## What is needed
Return all the entries exactly, keeping pictures out.
************
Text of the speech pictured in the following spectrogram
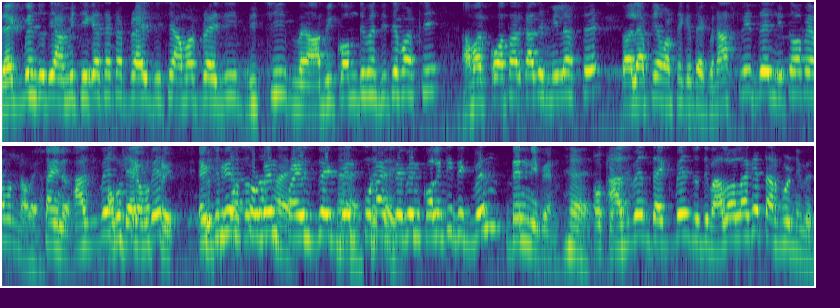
দেখবেন যদি আমি ঠিক আছে একটা প্রাইস দিছি আমার প্রাইসই দিচ্ছি আমি কম দামে দিতে পারছি আমার কথার কাজে মিল আছে তাহলে আপনি আমার থেকে দেখবেন। আসলে যে নিতে হবে এমন না ভাই। আসবেন দেখবেন যদি করবেন প্রাইস দেখবেন হ্যাঁ, প্রোডাক্ট সেটাই। দেবেন কোয়ালিটি দেখবেন দেন নিবেন। হ্যাঁ ওকে আসবেন দেখবেন যদি ভালো লাগে তারপর নেবেন।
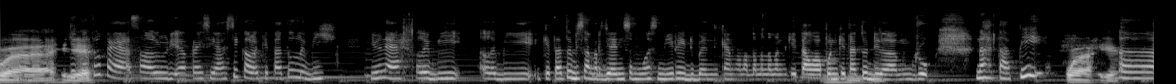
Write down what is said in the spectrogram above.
Wah, kita yeah. tuh kayak selalu diapresiasi kalau kita tuh lebih gimana ya, lebih lebih kita tuh bisa ngerjain semua sendiri dibandingkan sama teman-teman kita walaupun kita tuh di dalam grup. Nah, tapi Wah, yeah. Iya. uh,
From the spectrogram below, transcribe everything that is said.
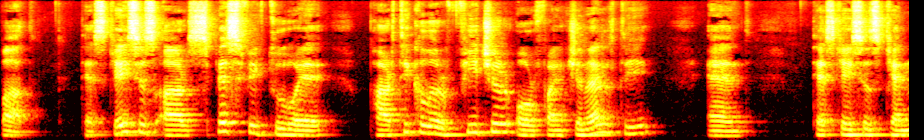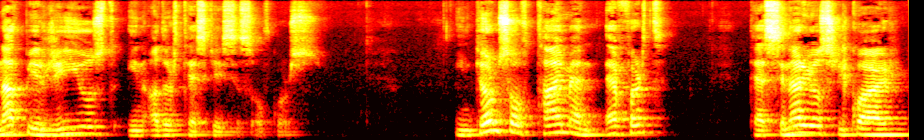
But test cases are specific to a particular feature or functionality and test cases cannot be reused in other test cases, of course. In terms of time and effort, test scenarios require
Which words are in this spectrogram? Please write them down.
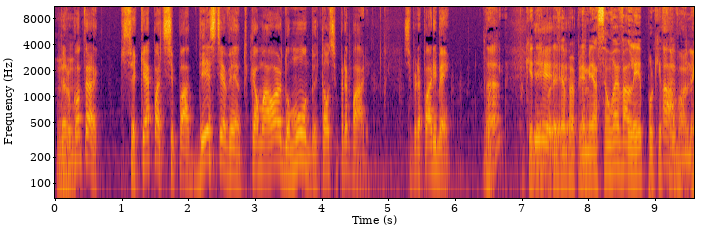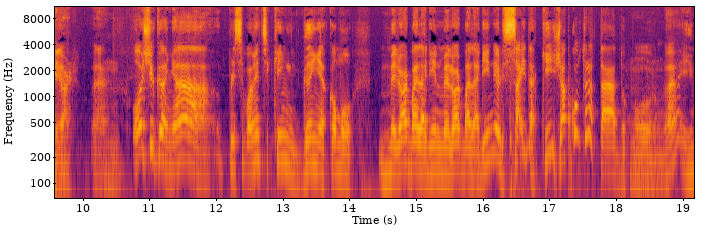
Pelo uhum. contrário, que você quer participar deste evento, que é o maior do mundo, então se prepare. Se prepare bem. Né? Porque, porque daí, e, por exemplo, a premiação vai valer porque ah, foi valer. melhor. É. Uhum. Hoje ganhar, principalmente quem ganha como melhor bailarino, melhor bailarina, ele sai daqui já contratado por, uhum. né? E,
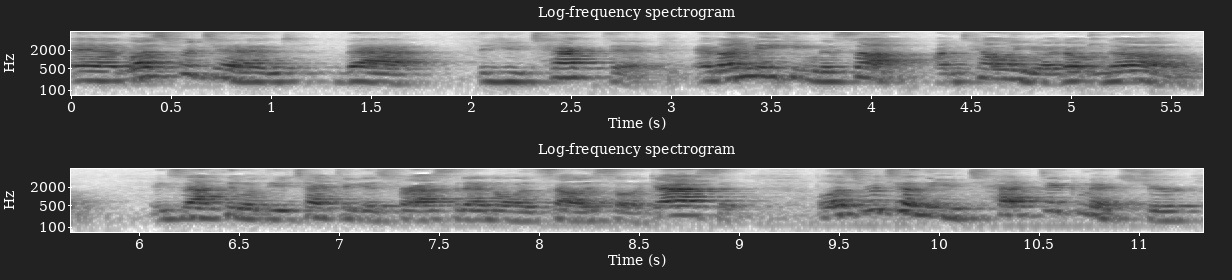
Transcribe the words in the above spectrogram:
and let's pretend that the eutectic, and I'm making this up, I'm telling you I don't know exactly what the eutectic is for acid and salicylic acid, but let's pretend the eutectic mixture,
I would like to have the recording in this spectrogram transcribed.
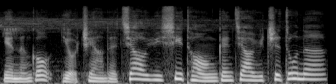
也能够有这样的教育系统跟教育制度呢？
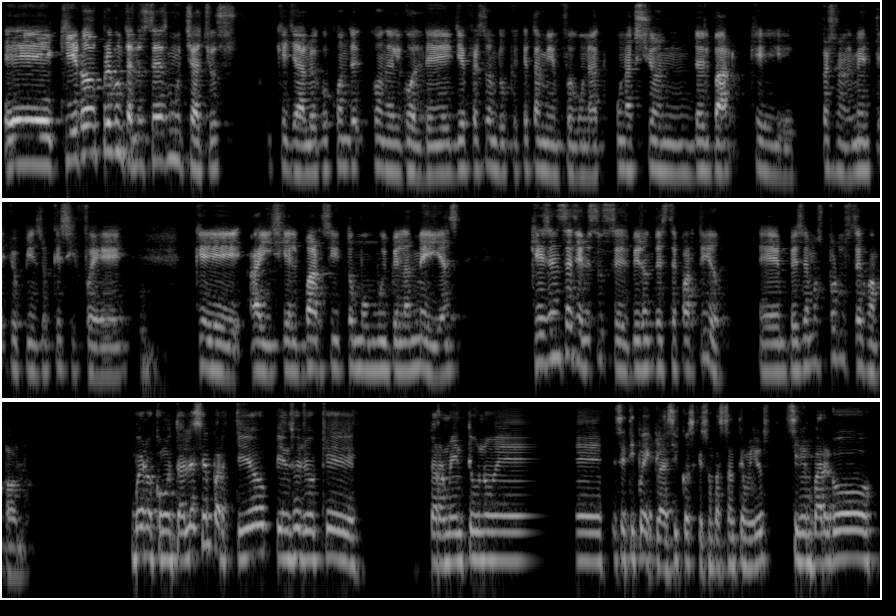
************
## Written response
Text of the speech pictured in the following spectrogram
দেখবেন যদি আমি ঠিক আছে একটা প্রাইস দিছি আমার প্রাইসই দিচ্ছি আমি কম দামে দিতে পারছি আমার কথার কাজে মিল আছে তাহলে আপনি আমার থেকে দেখবেন। আসলে যে নিতে হবে এমন না ভাই। আসবেন দেখবেন যদি করবেন প্রাইস দেখবেন হ্যাঁ, প্রোডাক্ট সেটাই। দেবেন কোয়ালিটি দেখবেন দেন নিবেন। হ্যাঁ ওকে আসবেন দেখবেন যদি ভালো লাগে তারপর নেবেন।
Write down what is said in the spectrogram above.
Wah, kita yeah. tuh kayak selalu diapresiasi kalau kita tuh lebih gimana ya, lebih lebih kita tuh bisa ngerjain semua sendiri dibandingkan sama teman-teman kita walaupun kita tuh di dalam grup. Nah, tapi Wah, yeah. Iya. uh,
From the spectrogram below, transcribe everything that is said.
But test cases are specific to a particular feature or functionality and test cases cannot be reused in other test cases, of course. In terms of time and effort, test scenarios require
Which words are in this spectrogram? Please write them down.
Pelo uhum. contrário, que você quer participar deste evento, que é o maior do mundo, então se prepare. Se prepare bem. Né? Porque, porque daí, e, por exemplo, a premiação vai valer porque ah, foi valer. melhor. É. Uhum. Hoje ganhar, principalmente quem ganha como melhor bailarino, melhor bailarina, ele sai daqui já contratado por, uhum. né? E,
Transcribe the words in the above spectrogram:
and let's pretend that the eutectic, and I'm making this up, I'm telling you I don't know exactly what the eutectic is for acid and salicylic acid, but let's pretend the eutectic mixture,
I would like to have the recording in this spectrogram transcribed.
也能够有这样的教育系统跟教育制度呢？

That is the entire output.